May I have the lines from the one containing "The image shows" to the end of the entries, returned exactly and with nothing else?

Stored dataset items

=====

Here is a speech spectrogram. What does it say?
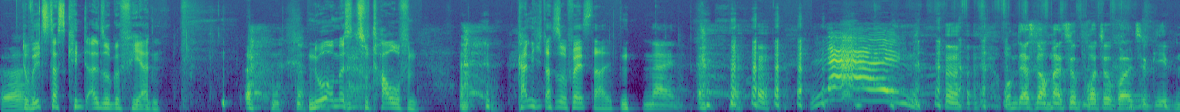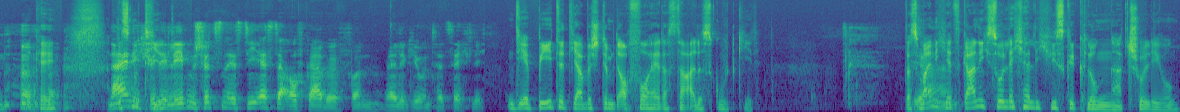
ja. Du willst das Kind also gefährden. Nur um es zu taufen. Kann ich das so festhalten? Nein. Nein! um das nochmal zu Protokoll zu geben. Okay. Nein, ich finde, Leben schützen ist die erste Aufgabe von Religion tatsächlich. Und ihr betet ja bestimmt auch vorher, dass da alles gut geht. Das ja. meine ich jetzt gar nicht so lächerlich, wie es geklungen hat. Entschuldigung.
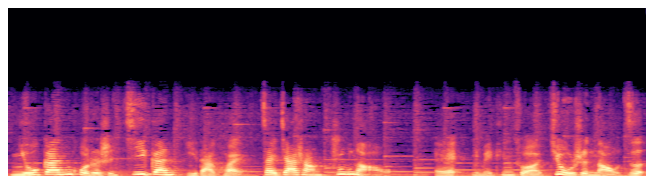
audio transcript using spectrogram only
牛肝或者是鸡肝一大块，再加上猪脑。哎，你没听错，就是脑子。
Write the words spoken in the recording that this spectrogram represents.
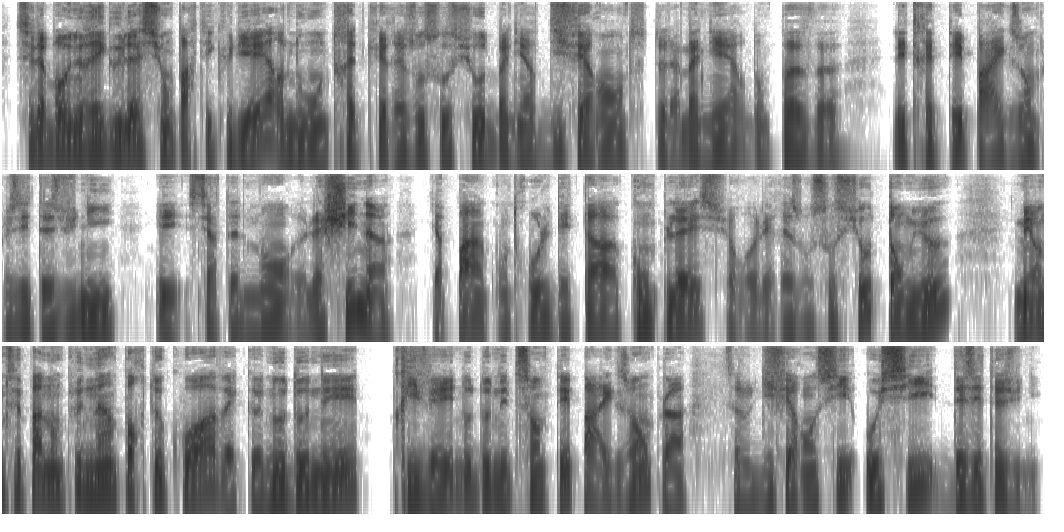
C'est d'abord une régulation particulière. Nous, on traite les réseaux sociaux de manière différente de la manière dont peuvent les traiter, par exemple, les États-Unis et certainement la Chine. Il n'y a pas un contrôle d'État complet sur les réseaux sociaux, tant mieux. Mais on ne fait pas non plus n'importe quoi avec nos données privées, nos données de santé, par exemple. Ça nous différencie aussi des États-Unis.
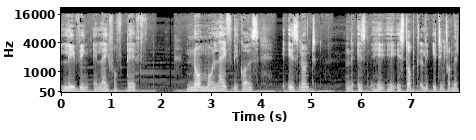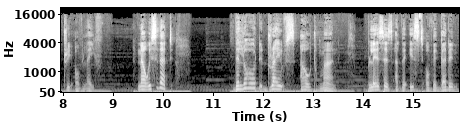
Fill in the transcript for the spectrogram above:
living a life of death. No more life because he is not and is, he, he stopped eating from the tree of life. Now we see that the Lord drives out man, places at the east of the garden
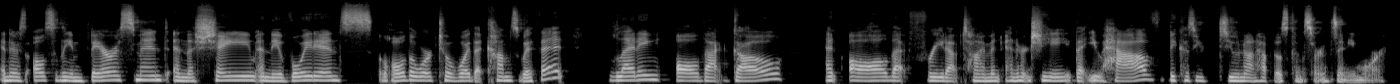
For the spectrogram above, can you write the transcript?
And there's also the embarrassment and the shame and the avoidance, all the work to avoid that comes with it. Letting all that go and all that freed up time and energy that you have because you do not have those concerns anymore.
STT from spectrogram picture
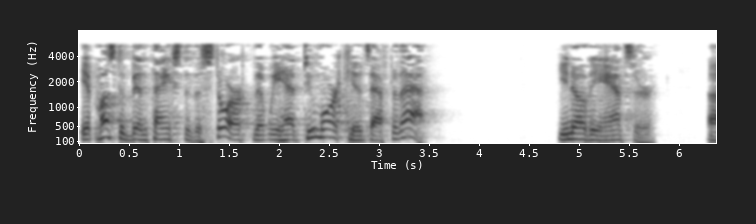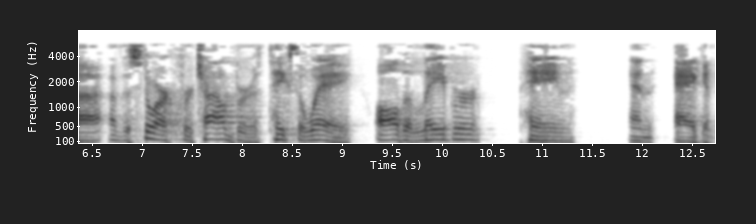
it must have been thanks to the stork that we had two more kids after that. You know the answer uh, of the stork for childbirth takes away all the labor, pain, and agony.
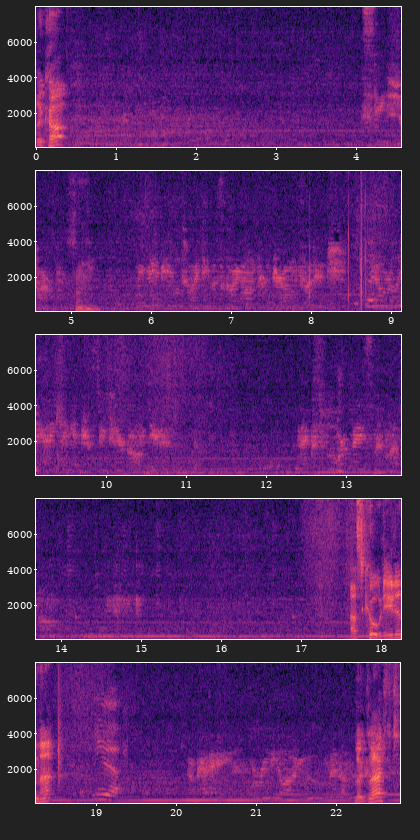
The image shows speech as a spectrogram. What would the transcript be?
Look up. Hmm. We may be able to ID what's going on from drone footage. Don't relay anything interesting to your comm unit. Next floor, basement level. That's cool, dude, isn't that? Yeah. Okay, we're reading a lot of movement on Look left.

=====

Output of the task:
The image shows speech as a spectrogram. What would the transcript be?
Look up. Hmm. We may be able to ID what's going on from drone footage. Don't relay anything interesting to your comm unit. Next floor, basement level. That's cool, dude, isn't that? Yeah. Okay, we're reading a lot of movement on Look left.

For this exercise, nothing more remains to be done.